● Exercise aim: From the records that follow, return exactly the lines beginning at the one that contains "Annotate the following" and ending at the one that contains "Speech to text from spectrogram image", pictures left out.

● Supplied records:
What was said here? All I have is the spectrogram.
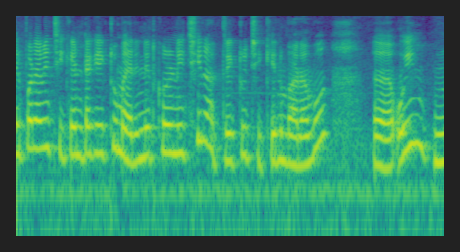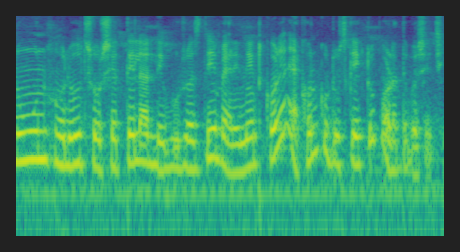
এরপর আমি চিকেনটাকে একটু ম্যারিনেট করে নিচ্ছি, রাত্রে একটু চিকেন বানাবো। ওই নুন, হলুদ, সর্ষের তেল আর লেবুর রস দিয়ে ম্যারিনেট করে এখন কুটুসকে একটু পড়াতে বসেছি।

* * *

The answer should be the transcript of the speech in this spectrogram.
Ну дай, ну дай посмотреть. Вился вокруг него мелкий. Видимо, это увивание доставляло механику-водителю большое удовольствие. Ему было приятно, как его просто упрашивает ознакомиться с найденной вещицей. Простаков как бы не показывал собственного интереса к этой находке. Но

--

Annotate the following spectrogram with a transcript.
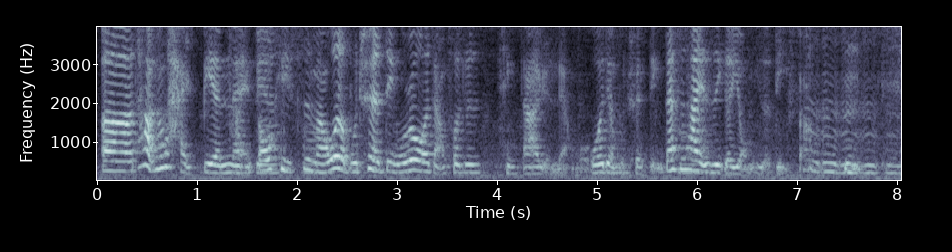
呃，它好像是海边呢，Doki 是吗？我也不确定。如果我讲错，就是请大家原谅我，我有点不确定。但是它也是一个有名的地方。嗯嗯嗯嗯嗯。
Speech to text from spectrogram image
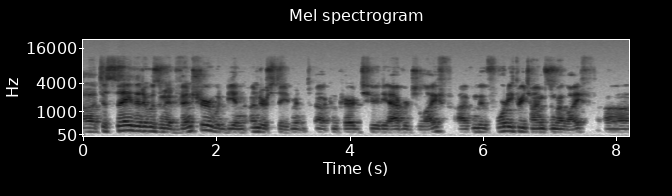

● Response to this exercise:
Annotate the following spectrogram with a transcript.
呃，它好像是海边呢，Doki 是吗？我也不确定。如果我讲错，就是请大家原谅我，我有点不确定。但是它也是一个有名的地方。嗯嗯嗯嗯嗯。
Speech to text from spectrogram image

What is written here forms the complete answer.